This week Diane Mills, the VSO volunteer from Khorixas, came to get the little girl who is deaf into the first grade classroom. I was nervous, but I think it actually might work. I have agreed to help in the classroom three times a week and Mrs. /Goagoses seemed to be really good with it. It was nice to have someone in the house for a change.

Still, it's been a busy week and I'm glad to have a weekend. Next week I'm pretty excited about science class. We're studying energy and I'm going to have the kids build a solar oven so we can talk about solar power. Well, that's about all I can think of right now. I'll let you know
how things are going a little later on when I teaching has really started

Take Care,

Sunday, September 03, 2006

Back on Daylight Savings Time
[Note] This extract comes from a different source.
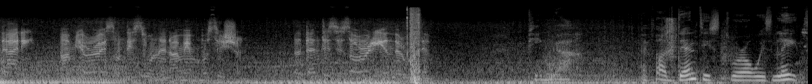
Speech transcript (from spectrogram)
Daddy, I'm your eyes on this one and I'm in position. The dentist is already in the rhythm. Pinga. I thought dentists were always late.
Namibia is the only country in Southern Africa to use Daylight Savings Time. Because spring is beginning there now and the days are beginning to be longer, they changed the clocks to "spring forward" one hour overnight last night. That means that to time difference between the USA and Namibia is one hour longer than it was yesterday. For us in MN, that means they are now 7 hours ahead of us instead of 6. On October 29, when the USA goes off Daylight Savings Time, we gain another hour in difference. It's all very confusing. Want to know what time it is right now in Namibia? Click the link on the right for current Namibian time. Also check out these links from my post in April:

Daylight Savings Time